Locate "The following is" in the data below, then output the line it is on and all following lines through the last, word for word. Skip any pictures.

§ **Data shown**:
####################

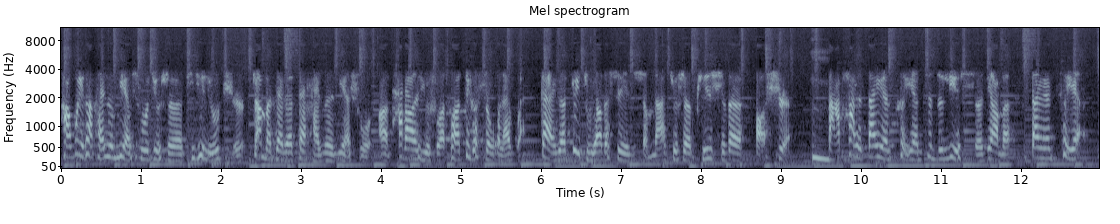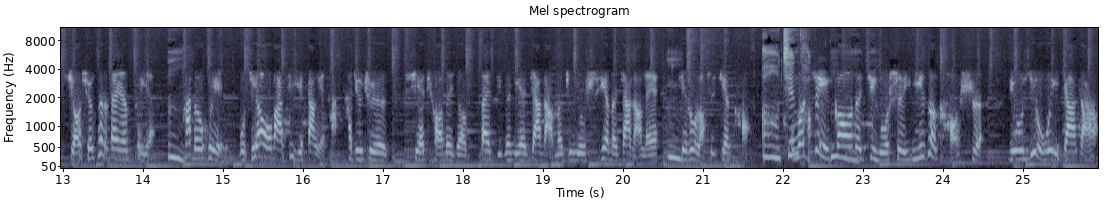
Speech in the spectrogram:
她为她孩子念书就是提前留职，专门在这带孩子念书啊。她当时就说，她说这个事我来管，干一个最主要的事情是什么呢？就是平时的考试，嗯哪怕是单元测验、政治历史这样的单元测验。小学科的单元测验，嗯，他都会，我只要我把信息发给他，他就去协调那个班级的那些家长们，就有时间的家长来协助老师监考。哦，监考。我们最高的记录是一个考试有六位家长。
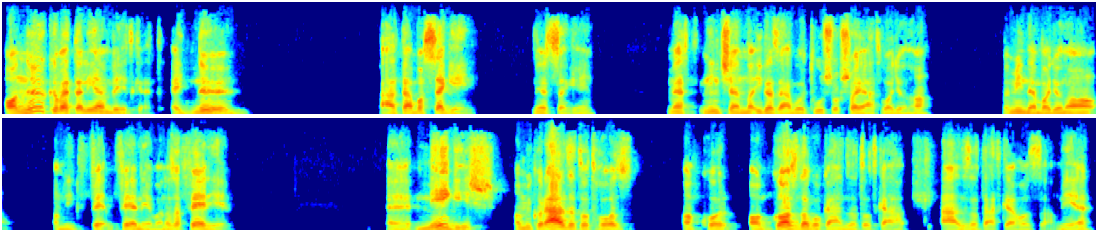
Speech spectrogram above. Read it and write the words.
A nő követel ilyen vétket. Egy nő általában szegény. Miért szegény? Mert nincsen igazából túl sok saját vagyona, mert minden vagyona, amíg férnél van, az a férjé. E, mégis, amikor áldozatot hoz, akkor a gazdagok áldozatot kell, áldozatát kell hozza. Miért?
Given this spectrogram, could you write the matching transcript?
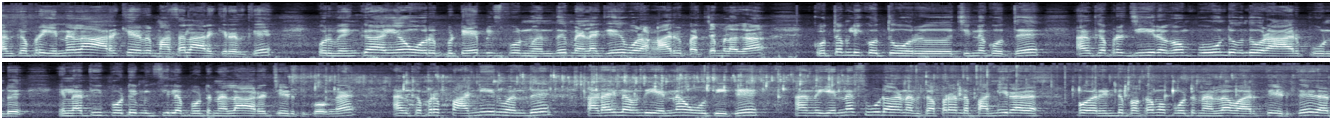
அதுக்கப்புறம் என்னெல்லாம் அரைக்கிற மசாலா அரைக்கிறதுக்கு ஒரு வெங்காயம் ஒரு டேபிள் ஸ்பூன் வந்து மிளகு ஒரு ஆறு பச்சை மிளகாய் கொத்தமல்லி கொத்து ஒரு சின்ன கொத்து அதுக்கப்புறம் ஜீரகம் பூண்டு வந்து ஒரு ஆறு பூண்டு. எல்லாத்தையும் போட்டு மிக்சியில் போட்டு நல்லா அரைச்சி எடுத்துக்கோங்க. அதுக்கப்புறம் பன்னீர் வந்து கடாயில் வந்து எண்ணெய் ஊற்றிட்டு அந்த எண்ணெய் சூடானதுக்கப்புறம் அந்த பன்னீரை இப்போ ரெண்டு பக்கமும் போட்டு நல்லா வறுத்து எடுத்து அதை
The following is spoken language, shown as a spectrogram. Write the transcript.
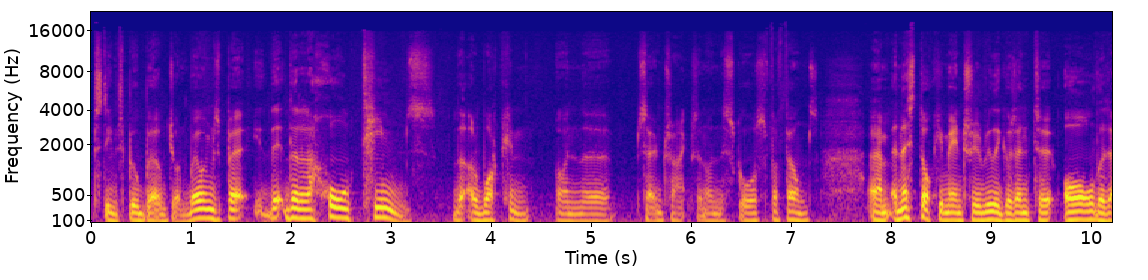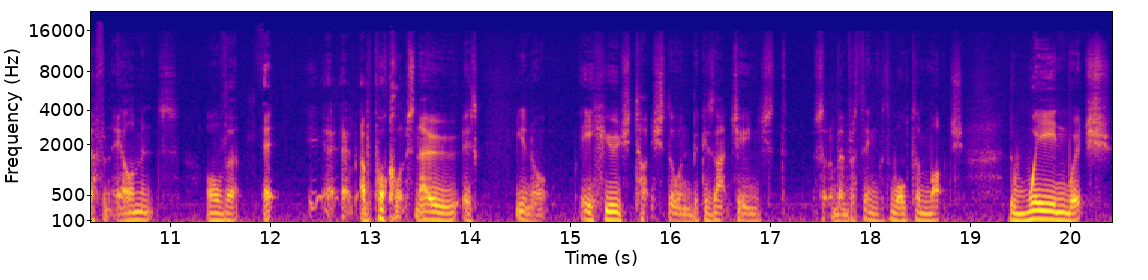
Steven Spielberg, John Williams, but th- there are whole teams that are working on the soundtracks and on the scores for films. Um, and this documentary really goes into all the different elements of it. it, it Apocalypse Now is you know, a huge touchstone because that changed sort of everything with Walter Murch. The way in which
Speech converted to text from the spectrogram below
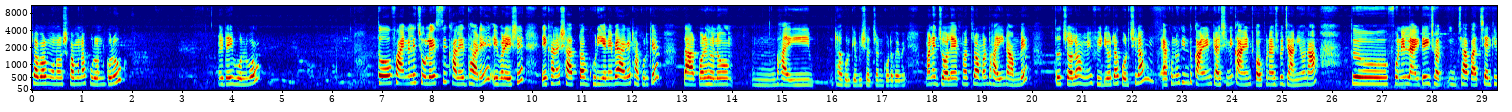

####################

§ **Completed exercise**:
The following is spoken language, shown as a spectrogram. Write the transcript.
Steven Spielberg, John Williams, but th- there are whole teams that are working on the soundtracks and on the scores for films. Um, and this documentary really goes into all the different elements of it. it, it Apocalypse Now is you know, a huge touchstone because that changed sort of everything with Walter Murch. The way in which
Speech converted to text from the spectrogram below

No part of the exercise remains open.